Colonel Irvin R. Schimmelpfennig, III 11th Airborne Division

Chief of Staff, 11th Airborne Division - KIA

December 7, 1908 – Feb 4, 1945 (KIA, Age 36) - gravesite

Citations: Distinguished Service Cross, Silver Star, Legion of Merit, Bronze Star, Air Medal, Purple Heart, World War II Victory Medal, the American Defense Medal

Unit Nickname: "Schimmel"

Colonel Irvin Schimmelpfennig (018046) married Elizabeth Stokes Miller on September 5, 1934 at the St. Paul Lutheran Church in Proctor, Rutland, Vermont. They had three children together: Anne, Louise and Paul.

Colonel Schimmelpfennig was killed outside during the 11th Airborne Division's fight to liberate Manila, Luzon, Philippines.
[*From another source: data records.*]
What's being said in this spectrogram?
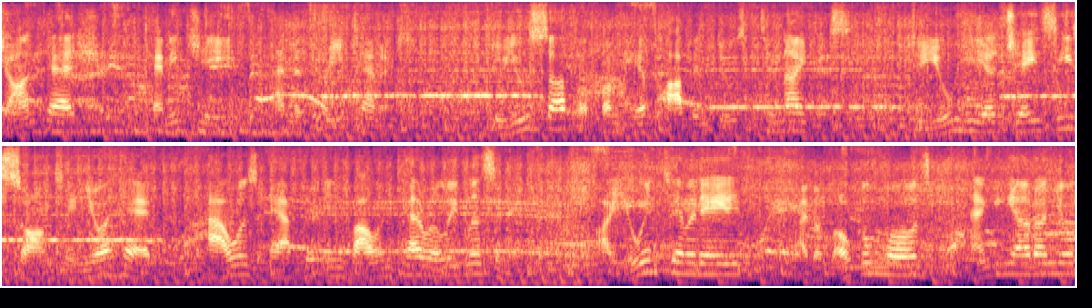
John Tesh, Kenny G, and the Three Tenors. Do you suffer from hip-hop induced tinnitus? Do you hear Jay-Z songs in your head hours after involuntarily listening? Are you intimidated by the local hoods hanging out on your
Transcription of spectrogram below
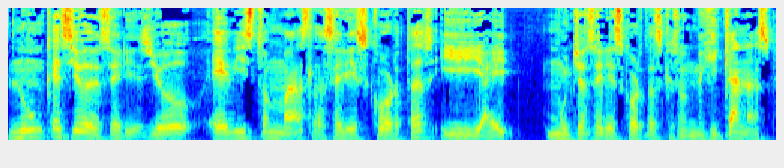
Nunca he sido de series. Yo he visto más las series cortas y hay muchas series cortas que son mexicanas.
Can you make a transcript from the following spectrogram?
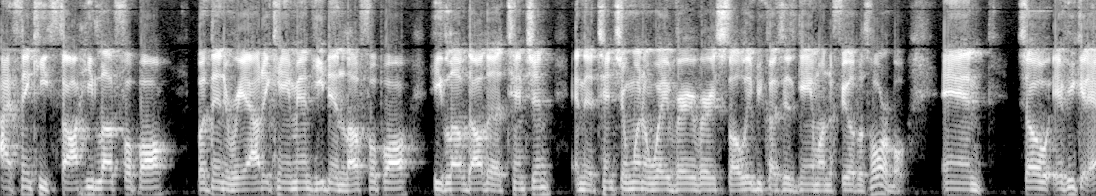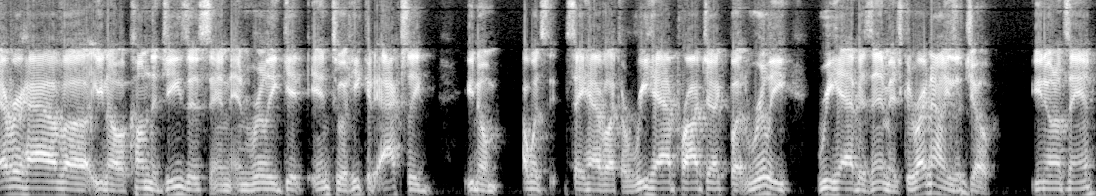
I think he thought he loved football, but then the reality came in. He didn't love football. He loved all the attention, and the attention went away very, very slowly because his game on the field was horrible. And so, if he could ever have, a, you know, come to Jesus and and really get into it, he could actually, you know, I would say have like a rehab project, but really rehab his image because right now he's a joke. You know what I'm saying?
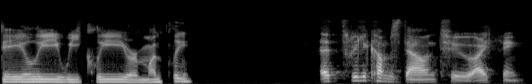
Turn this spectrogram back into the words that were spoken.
daily, weekly, or monthly? It really comes down to, I think,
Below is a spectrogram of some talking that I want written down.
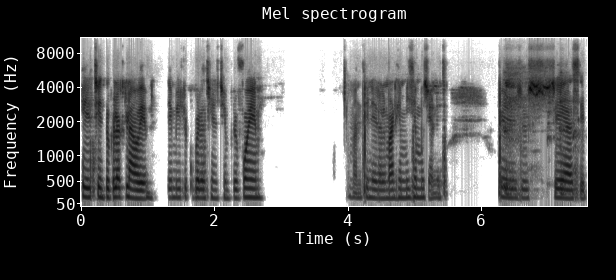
que siento que la clave de mi recuperación siempre fue mantener al margen mis emociones, pero eso se hace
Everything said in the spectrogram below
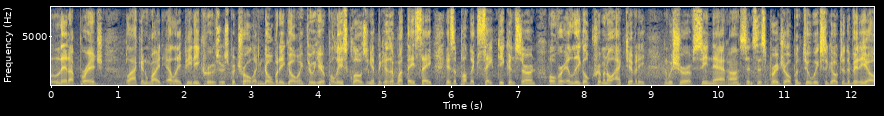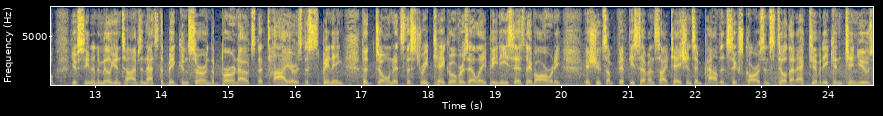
lit up bridge black and white LAPD cruisers patrolling. Nobody going through here. Police closing it because of what they say is a public safety concern over illegal criminal activity. And we sure have seen that, huh? Since this bridge opened two weeks ago to the video, you've seen it a million times, and that's the big concern. The burnouts, the tires, the spinning, the donuts, the street takeovers. LAPD says they've already issued some 57 citations, impounded six cars, and still that activity continues,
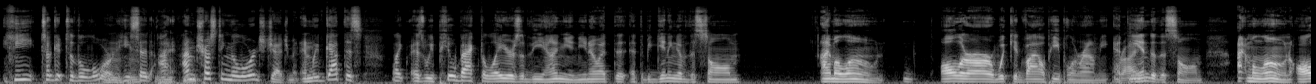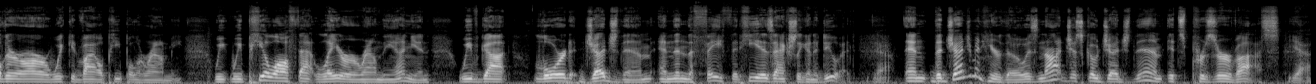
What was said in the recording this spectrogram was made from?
he took it to the Lord. Mm-hmm. He said, I, "I'm trusting the Lord's judgment." And we've got this, like as we peel back the layers of the onion. You know, at the at the beginning of the psalm, I'm alone. All there are wicked, vile people around me. At Right. the end of the psalm, I'm alone. All there are wicked, vile people around me. We, we peel off that layer around the onion. We've got, Lord, judge them, and then the faith that He is actually going to do it. Yeah. And the judgment here, though, is not just go judge them, it's preserve us. Yeah.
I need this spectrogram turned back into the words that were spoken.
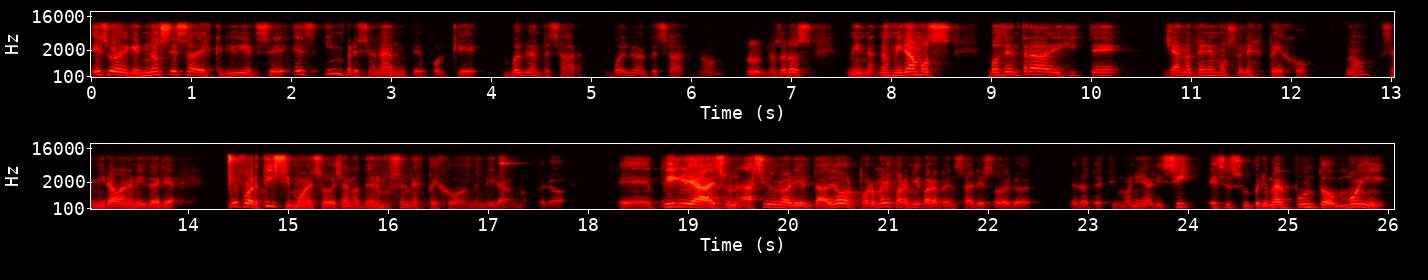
eso de que no cesa de escribirse es impresionante porque vuelve a empezar, vuelve a empezar, ¿no? Mm. Nosotros nos miramos, vos de entrada dijiste, ya no tenemos un espejo, ¿no? Se miraban en Italia. Y es fuertísimo eso ya no tenemos un espejo donde mirarnos, pero eh, Piglia es un, ha sido un orientador, por lo menos para mí, para pensar eso de lo, testimonial. Y sí, ese es un primer punto muy,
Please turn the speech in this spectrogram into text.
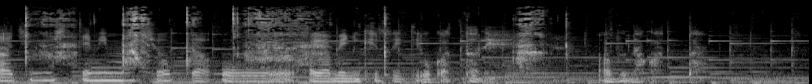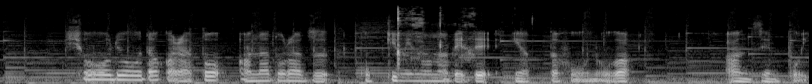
味見してみましょうか。おー早めに気づいてよかったね。危なかった。少量だからと侮らず大きめの鍋でやった方のが安全っぽい。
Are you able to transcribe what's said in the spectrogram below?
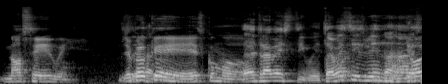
No sé, güey. Yo Déjalo. creo que es como. Travesti, güey. Travesti es bien. Ajá, yo-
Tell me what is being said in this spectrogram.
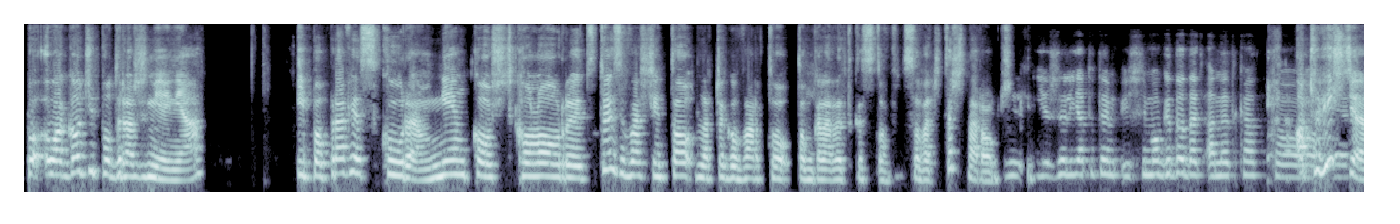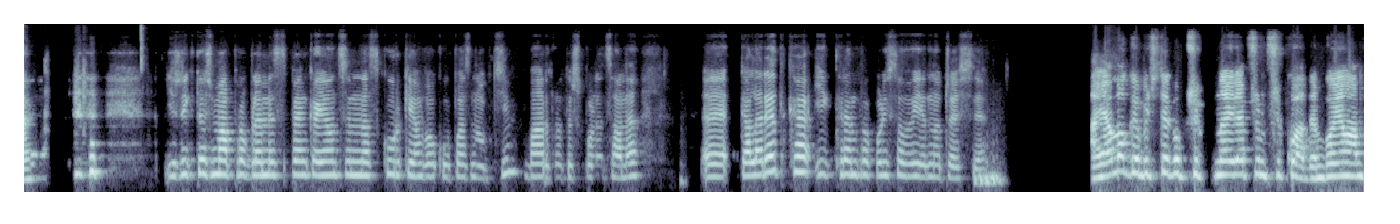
po- łagodzi podrażnienia i poprawia skórę, miękkość, koloryt. To jest właśnie to, dlaczego warto tą galaretkę stosować też na rączki. Je- Jeżeli ja tutaj, jeśli mogę dodać, Anetka, to. Oczywiście, Jeżeli ktoś ma problemy z pękającym naskórkiem wokół paznokci, bardzo też polecane. e, Galaretka i krem propolisowy jednocześnie. A ja mogę być tego przy, najlepszym przykładem, bo ja mam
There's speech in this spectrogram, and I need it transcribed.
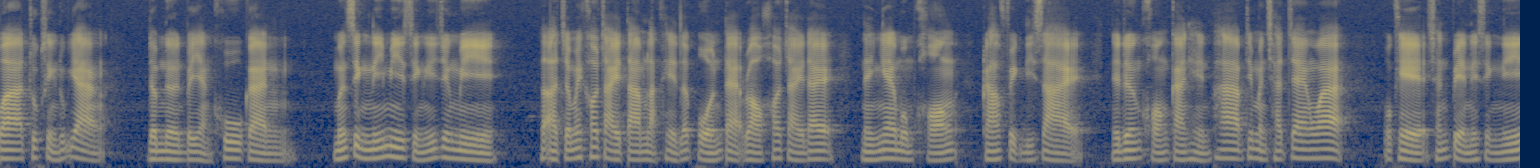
ว่าทุกสิ่งทุกอย่างดำเนินไปอย่างคู่กัน เหมือนสิ่งนี้มีสิ่งนี้จึงมี เราอาจจะไม่เข้าใจตามหลักเหตุและผล แต่เราเข้าใจได้ในแง่มุมของกราฟิกดีไซน์ในเรื่องของการเห็นภาพที่มันชัดแจ้งว่าโอเค ฉันเปลี่ยนในสิ่งนี้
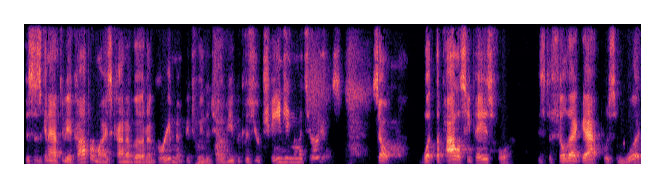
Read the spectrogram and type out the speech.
This is going to have to be a compromise, kind of an agreement between the two of you because you're changing the materials. So, what the policy pays for is to fill that gap with some wood.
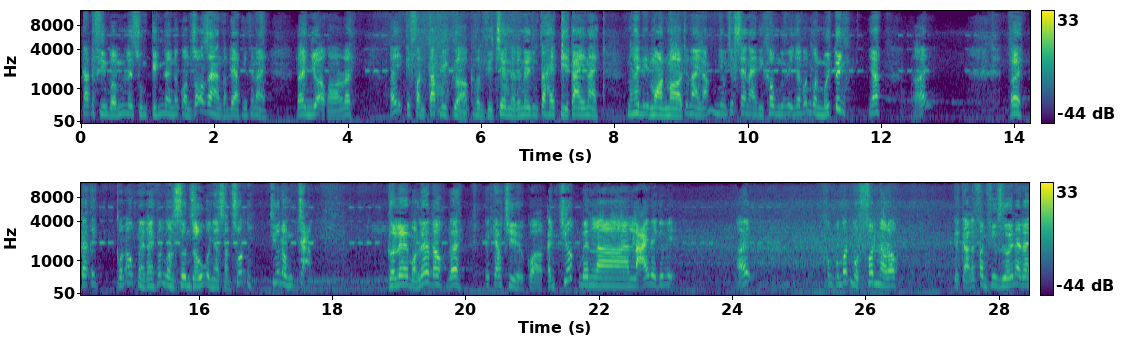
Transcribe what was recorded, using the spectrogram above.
các cái phím bấm lên xuống kính này nó còn rõ ràng còn đẹp như thế này. Đây nhựa của nó đây ấy cái phần tắp đi cửa cái phần phía trên này đây nơi chúng ta hay tì tay này. Nó hay bị mòn mờ chỗ này lắm nhưng chiếc xe này thì không quý vị nhá vẫn còn mới tinh nhá. Đấy. Đây các cái con ốc này đây vẫn còn sơn dấu của nhà sản xuất này, chưa đồng chạm. Cờ lê mỏ lết đâu đây cái keo chỉ của cánh trước bên là lái đây quý vị. Đấy. Không có mất một phân nào đâu kể cả cái phần phía dưới này đây.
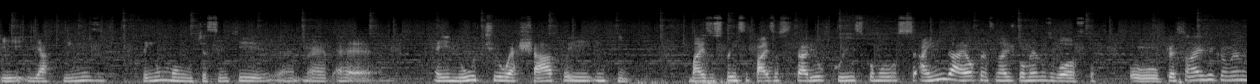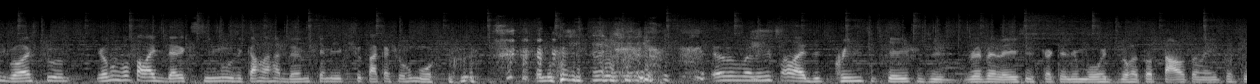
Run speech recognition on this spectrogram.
e, e afins, tem um monte, assim, que é, é, é inútil, é chato e enfim. Mas os principais eu citaria o Chris como ainda é o personagem que eu menos gosto. O personagem que eu menos gosto, eu não vou falar de Derek Simmons e Carla Radami, que é meio que chutar cachorro morto. eu, não, eu não vou nem falar de Quint Cave de Revelations, com aquele humor de zorra total também, porque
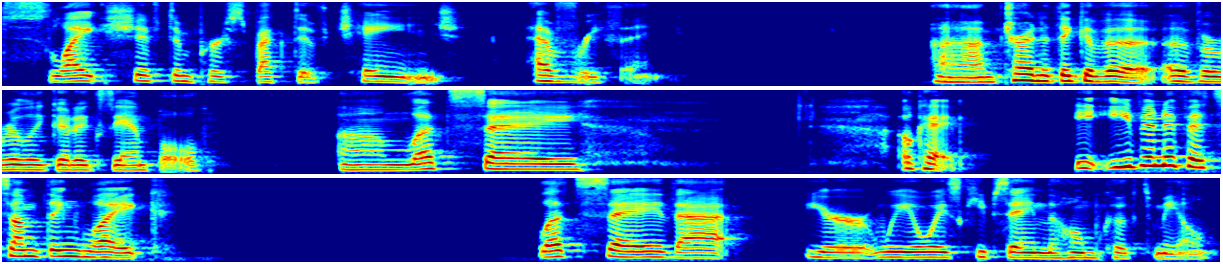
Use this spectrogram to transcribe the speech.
slight shift in perspective change everything? Uh, I'm trying to think of a of a really good example. Um, let's say, okay, even if it's something like, let's say that you're, we always keep saying the home cooked meal.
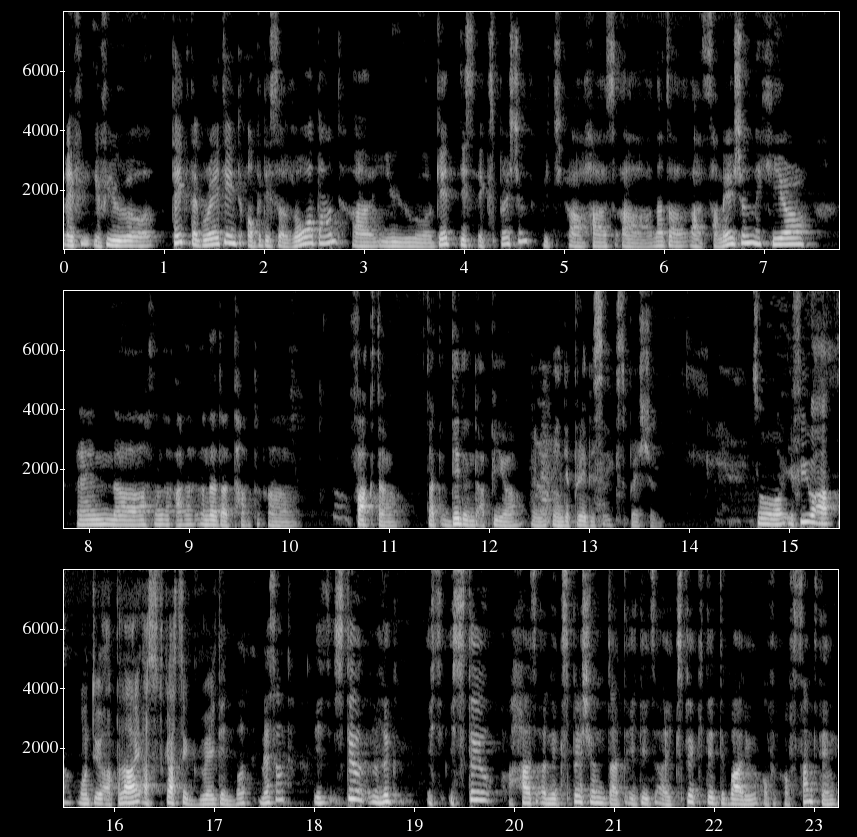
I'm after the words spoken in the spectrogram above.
if, if you take the gradient of this uh, lower bound, uh, you get this expression, which uh, has another summation here and another factor that didn't appear in, in the previous expression. So if you want to apply a stochastic gradient method, it still look it still has an expression that it is an expected value of, of something,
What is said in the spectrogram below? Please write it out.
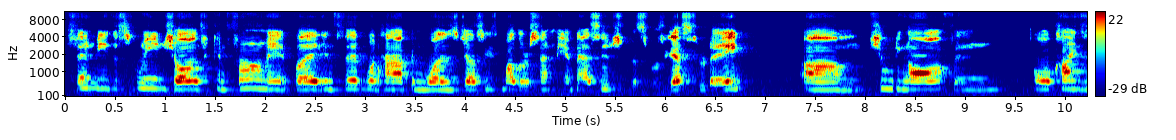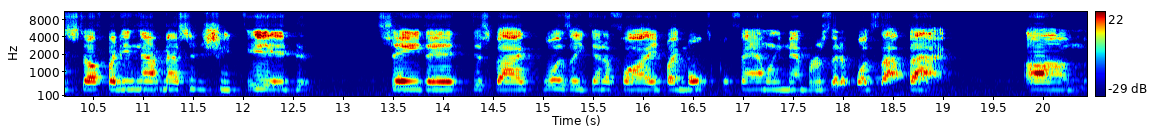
send me the screenshot to confirm it, but instead, what happened was Jesse's mother sent me a message. This was yesterday, um, shooting off and all kinds of stuff. But in that message, she did say that this bag was identified by multiple family members that it was that bag. Um,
While outside Parañaque, the Colonel moved forward to assess the damaged bridge when he came upon Major Henry Burgess’ who was fighting near the bridge when he watched “Schimmel” arrive in a jeep. Schimmel calmly walked to Burgess' position to ask why the men were being held up. Burgess pointed towards a Japanese “Woodpecker” Type-92 machine gun firing from the cathedral balcony and Schimmel moved to cross the open street for a look when the enemy gunner cut the very exposed officer down.

The Humphrey, Nebraska-native was carried into a house by A Company’s 2LTs Glenn D. “Buzz” Covert and Walter Hettlinger where medics pronounced the Distinguished Service Cross and Silver Star recipient dead.

General Robert Eichelberger wrote to Schimmelpfennig’s wife, Elizabeth, “During the entire campaign he was the ‘sparkplug’ of the attack and the inspiration of the men. His devotion to duty, his bravery and his outstanding leadership are proud heritages for you to keep”.

Major-General Joseph May Swing also wrote Elizabeth, saying, “We have put him to rest in the little town of Nasugbu. It’s a lovely place and he lies there in the midst of 300 of his comrades.” 

One Angel who took Schimmel’s death particularly hard was the 511th’s Colonel Orin. D. "Hard Rock" Haugen who had been Schimmelpfennig’s friend since West Point. While those closest to Haugen remember him saying he may soon share Schimmel’s fate, they chalked it up to grief over his friend’s death. Unfortunately, Rock’s premonition was prophetic and he would soon join Schimmel as another casualty of the war.

To honor Irvin's memory, during the 11th Airborne Division’s occupation of Japan the Angels named their Sendai post Camp Irvin R. Schimmelpfennig.

Ranks: Col. Schimmelpfennig was born in Platte County, Nebraska and attended the U.S. Military Academy beginning July 1, 1926, reached the rank of 2nd Lieutenant in the Field Artillery on June 12, 1930, then 1st Lieutenant on August 1, 1935 and Captain on June 12, 1940. Irvin was made a major on February 12, 1942, then Lieutenant Colonel on September 15, 1942 and finally full-Colonel on July 17, 1944.

To learn more about Irvin's historic unit and the intrepid men who fought in it, you can order Jeremy C. Holm's new book, WHEN ANGELS FALL: From Toccoa to Tokyo, The 511th Parachute Infantry Regiment in World War II by visiting our online store or purchasing a copy wherever books are sold.